A transportation firm has been ordered to pay more than £13,000 after a showjumping horse was injured when it escaped from a lorry aboard a ferry.

Kilmarnock Sheriff Court heard last week that the horse, called Farco, was returning to Ayrshire after a shoeing review in Northern Ireland

Due to injuries sustained when the horse got free on the ferry, its value was reduced from £12,000 to zero.

Owner Derek Rankine, whose daughter rode Farco at showjumping events across Ayrshire, took the horse transport company BG Craig, a partnership trading as Willie Craig Transporters, to court.

According to the Scottish Legal News website, the case came before Sheriff George Jamieson at Kilmarnock Sheriff Court. 

The court heard that while Farco was aboard a ferry from Belfast to Cairnryan in 2017, he escaped from his stall on the transport lorry and was seriously injured.

As a result of these injuries the pursuer incurred £1391.83 of vet bills and Farco could no longer compete in equestrian events.

Farco’s value immediately before the accident was assessed by the sheriff as £12,000, on the basis of expert evidence.

Mr Rankine contended that Farco’s value after the accident was zero, as he was a gelding and could not be used to breed.

The defenders insisted the transport lorry met industry standards and all reasonable precautions had been taken to avoid injury and suffering to the horse.

Additionally, Farco had an "inherent vice" - a phobia of being placed in the rear of a horse transporter that the defenders were not informed of by the pursuer.

According to Scottish Legal News, Sheriff Jamieson said: “It is true that Farco must have slipped or fell when he broke loose from his stall, but the slip was not the immediate cause of his injuries.

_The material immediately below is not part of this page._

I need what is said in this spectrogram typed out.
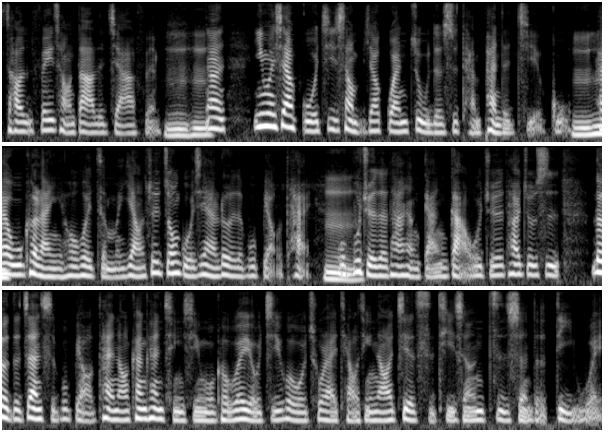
超非常大的加分。嗯哼。那因为现在国际上比较关注的是谈判的结果，嗯，还有乌克兰以后会怎么样，所以中国现在乐得不表态。嗯。我不觉得他很尴尬，我觉得他就是乐得暂时不表态，然后看看情形，我可不可以有机会我出来调停，然后借此提升自身的地位。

Those were associated with him breaking free from his stall.”

Turning to the evidence on Farco’s ties, Sheriff Jamieson said: “The simple fact is that the ties broke during normal transport conditions and the defenders have not led evidence to prove that they did not do so on account of age, wear, or any other defect.

"In these circumstances, I accept Mr McShane’s submission that the defenders have failed to discharge the onus on them to prove there was no breach by them of Article 6(3) of Regulation 1/2005.”

Assessing the evidence on inherent vice, the sheriff added: “I am faced with the situation where I do not find either witness credible or reliable on this point. The onus of proof is on the defender in this matter and, as it has not been discharged, I cannot find it established that Farco had an inherent vice.”

The sheriff concluded: “Both experts and counsel agreed that Farco had no commercial value after the accident. He could not be used for show jumping purposes, and he had no residual value as he could not breed or enter the human food chain. The difference between the pre-accident and post-accident values of Farco was therefore £12,000.”

The sheriff therefore found the defenders liable to the pursuer for the sum of £13,1391.83, being the cost of vet bills plus the loss in value, with interest to be determined by the court and a hearing fixed to determine the issue of joint liability.